This Forbes article reminded me of a story I heard of the late George Carlin. Many outside the industry applauded his ability to get up on stage and “wing it.” Reality was something altogether different. He was well known among fellow comics for repetition, practice and continually working to better his act. To prep for each one of his TV shows, he would give 150 live stand-up performances over 2 years to help him refine his material. 150 performance performances to prep for 1 TV show! Chris Rock is said to follow a similar work-man-like ritual of practice. Sobering reality as to what it takes to be an expert in your craft.
Ericsson & Lehmann (1996) have done dozens of studies on what distinguishes novices from experts, and consistently find that it takes about 10 years or 10,000 hours of concerted practice before one becomes an expert. They’ve found this to be true in every field they’ve ever studied, from musicians, to writers, scientists and my friend David Day suggests this applies to leaders as well (Day, Harrison & Halpin, 2009).

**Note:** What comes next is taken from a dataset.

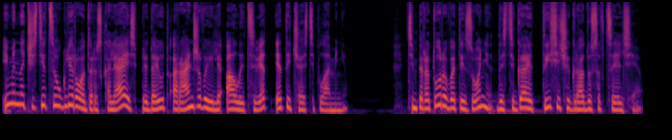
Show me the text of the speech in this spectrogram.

And practicing easy things you’ve already mastered isn’t going to grow you either. There is plenty of evidence that experts become proficient by consistently practicing at ever-more-difficult levels of achievement.
Doesn’t this make good intuitive sense? If everyone were investing considerable, deliberate and sustained effort to grow their proficiency levels at their own personal “sweet spot”, then leaders like Steve Jobs wouldn’t be so incredible rare.
When I coach leaders, I remind them that if they can’t do something well, or at all, they better invest time and effort to grow it, or not be surprised with their subsequent disappointment.
How much time are you investing in your own development?